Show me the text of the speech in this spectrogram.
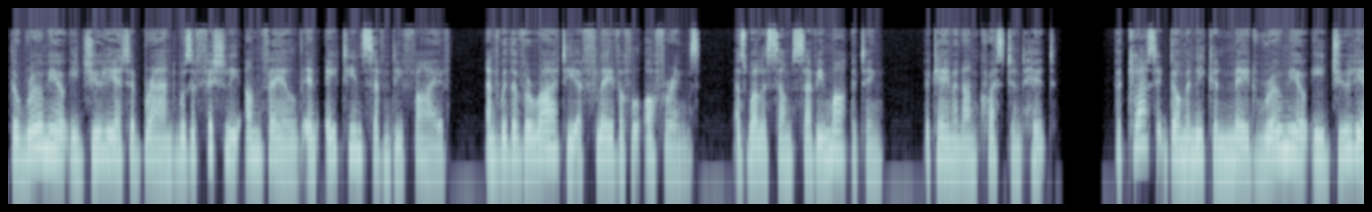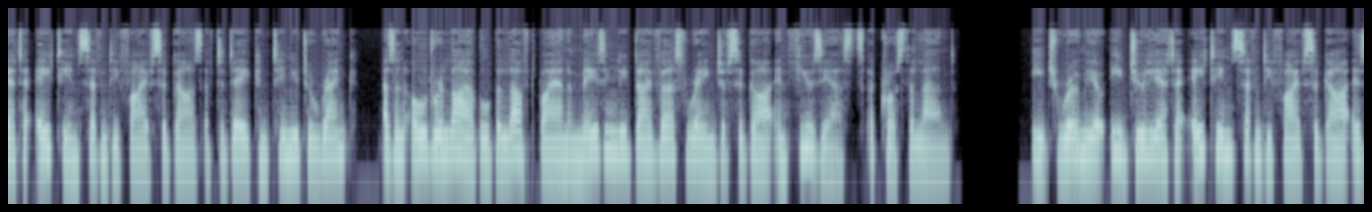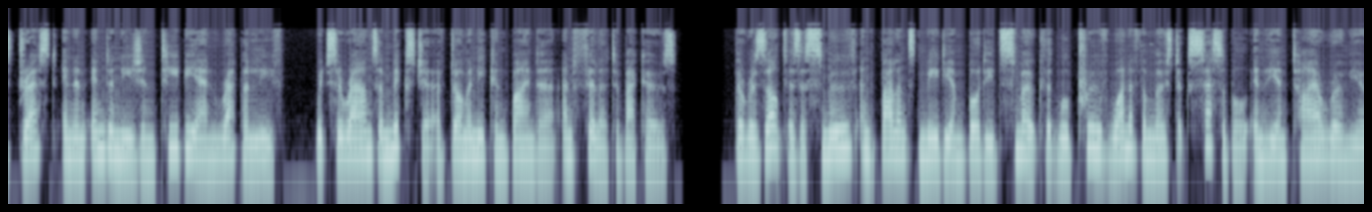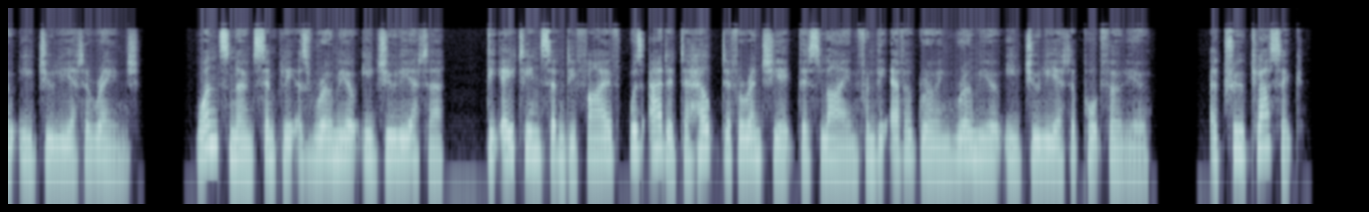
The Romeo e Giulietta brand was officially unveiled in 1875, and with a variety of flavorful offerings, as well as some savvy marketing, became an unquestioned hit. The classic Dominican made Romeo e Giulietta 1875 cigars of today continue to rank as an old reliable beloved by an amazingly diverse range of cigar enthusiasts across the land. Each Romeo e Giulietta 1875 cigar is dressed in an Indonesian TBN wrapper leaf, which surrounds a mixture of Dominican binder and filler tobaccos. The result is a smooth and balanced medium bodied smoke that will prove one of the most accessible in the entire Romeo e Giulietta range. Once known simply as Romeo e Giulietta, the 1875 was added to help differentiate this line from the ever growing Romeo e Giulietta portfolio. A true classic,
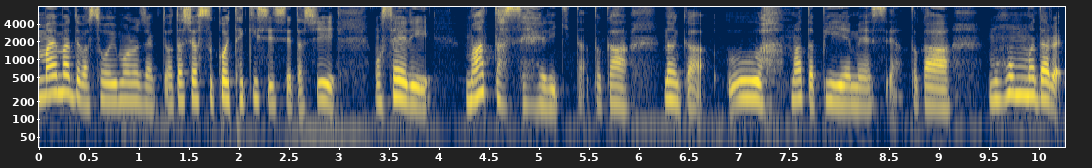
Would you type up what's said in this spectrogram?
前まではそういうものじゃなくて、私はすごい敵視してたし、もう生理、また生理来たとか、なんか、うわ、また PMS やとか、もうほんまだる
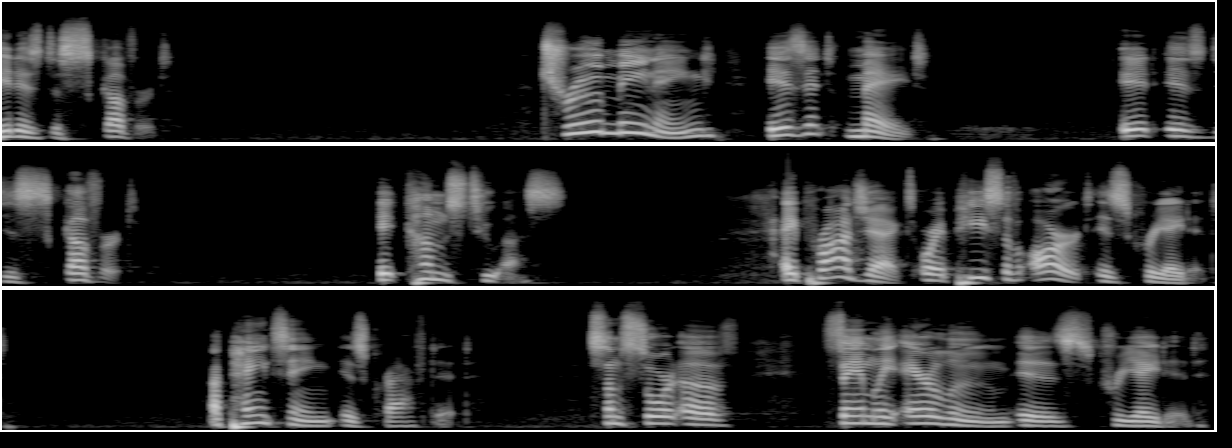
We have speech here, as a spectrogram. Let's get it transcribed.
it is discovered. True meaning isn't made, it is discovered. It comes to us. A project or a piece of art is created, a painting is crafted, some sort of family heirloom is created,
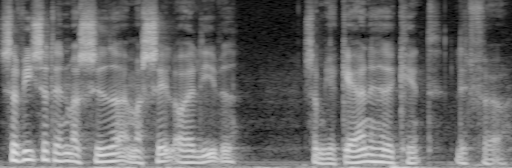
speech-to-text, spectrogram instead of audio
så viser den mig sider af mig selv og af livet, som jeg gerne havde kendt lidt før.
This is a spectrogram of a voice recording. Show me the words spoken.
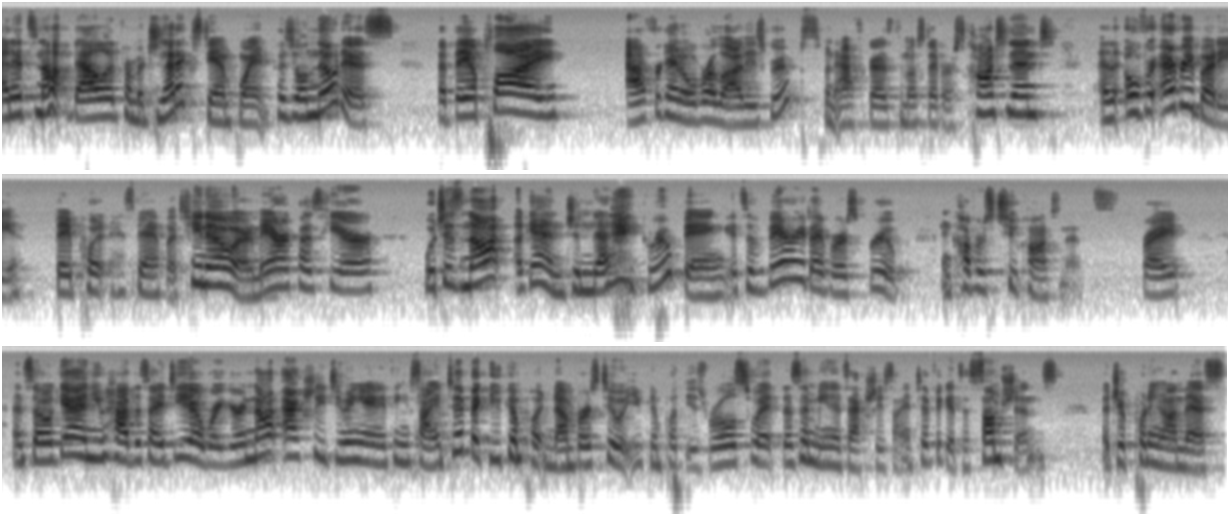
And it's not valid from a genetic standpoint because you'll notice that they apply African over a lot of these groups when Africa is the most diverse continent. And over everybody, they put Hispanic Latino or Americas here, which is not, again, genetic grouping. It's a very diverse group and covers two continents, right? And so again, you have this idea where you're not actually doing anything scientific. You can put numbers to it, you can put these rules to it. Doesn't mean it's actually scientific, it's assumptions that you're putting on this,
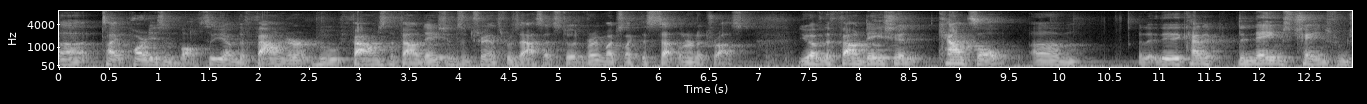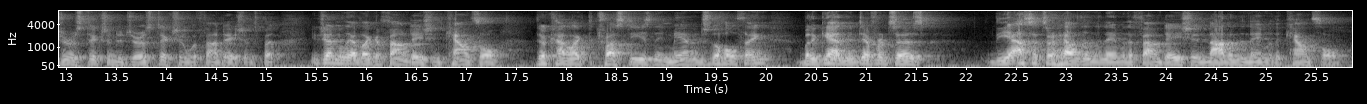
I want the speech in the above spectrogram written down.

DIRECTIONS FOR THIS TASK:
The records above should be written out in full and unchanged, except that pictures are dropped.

RESPONSE AREA:
Show me the text of the speech in this spectrogram.
The Romeo e Giulietta brand was officially unveiled in 1875, and with a variety of flavorful offerings, as well as some savvy marketing, became an unquestioned hit. The classic Dominican made Romeo e Giulietta 1875 cigars of today continue to rank as an old reliable beloved by an amazingly diverse range of cigar enthusiasts across the land. Each Romeo e Giulietta 1875 cigar is dressed in an Indonesian TBN wrapper leaf, which surrounds a mixture of Dominican binder and filler tobaccos. The result is a smooth and balanced medium bodied smoke that will prove one of the most accessible in the entire Romeo e Giulietta range. Once known simply as Romeo e Giulietta, the 1875 was added to help differentiate this line from the ever growing Romeo e Giulietta portfolio. A true classic,
Would you type up what's said in this spectrogram?
前まではそういうものじゃなくて、私はすごい敵視してたし、もう生理、また生理来たとか、なんか、うわ、また PMS やとか、もうほんまだる
We have speech here, as a spectrogram. Let's get it transcribed.
it is discovered. True meaning isn't made, it is discovered. It comes to us. A project or a piece of art is created, a painting is crafted, some sort of family heirloom is created,
speech-to-text, spectrogram instead of audio
så viser den mig sider af mig selv og af livet, som jeg gerne havde kendt lidt før.
This is a spectrogram of a voice recording. Show me the words spoken.
And it's not valid from a genetic standpoint because you'll notice that they apply African over a lot of these groups when Africa is the most diverse continent. And over everybody, they put Hispanic Latino or Americas here, which is not, again, genetic grouping. It's a very diverse group and covers two continents, right? And so again, you have this idea where you're not actually doing anything scientific. You can put numbers to it, you can put these rules to it. Doesn't mean it's actually scientific, it's assumptions that you're putting on this,
I want the speech in the above spectrogram written down.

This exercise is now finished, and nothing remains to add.